A fundraising dinner for Nova Scotia Liberals on Monday night brought together a prospective mayor, premier and prime minister at a downtown Halifax hotel.
Provincial Liberal Leader Stephen McNeil hosted the event at the Halifax Marriott Harbourfront, attended by Papineau MP Justin Trudeau — who launched his Liberal Party leadership bid earlier this month — and mayoral candidate Mike Savage, a former Liberal MP.
Trudeau, the eldest son of former prime minister and Liberal icon Pierre Trudeau, brought his star appeal to the event and posed for photos with dozens of party faithful.
He said he was in the city to promote McNeil and not his own campaign.
"I'm here tonight to talk about the best choice for Nova Scotia," Trudeau told reporters when asked why he felt he was the best choice to lead the federal party.
"I'm here to support Stephen McNeil and the Nova Scotia Liberals, they've had some great response."
Trudeau wasn't the only guest at the Liberal fundraiser — Sen. Romeo Dallaire, a retired Canadian Forces lieutenant-general, gave a speech about the need for Canada to engage more often in humanitarian missions.
The party faithful also heard what sounded like a pre-election promise from McNeil, who said he'd save ratepayers money by cancelling the funding for energy conservation programs.
"$46 million.
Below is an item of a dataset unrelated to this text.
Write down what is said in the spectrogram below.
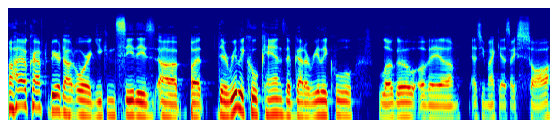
ohiocraftbeer.org you can see these uh but they're really cool cans they've got a really cool logo of a um, as you might guess a saw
Ladies and gentlemen, a Liberal government will get rid of the efficiency tax off every power bill in the province of Nova Scotia," he told the crowd of about 400 people.
McNeil said the Nova Scotia Liberals would "make history" by ensuring Darrell Dexter's NDP government was the first in the province to be defeated after just one term.
He said providing more than $600 million in financial assistance to six companies — including Irving Shipbuilding, Stern Partners Inc. and Daewoo Shipbuilding and Marine Engineering — will bring the government down if jobs don't materialize.
"No other time in our history, no other time when you go back and you can research it, have we given out money without job guarantees related to making sure the employment levels were there," McNeil said.
"Every one of the deals the government has committed, there has not been a single job guarantee."
The Liberals hold 13 of Nova Scotia's 52 seats.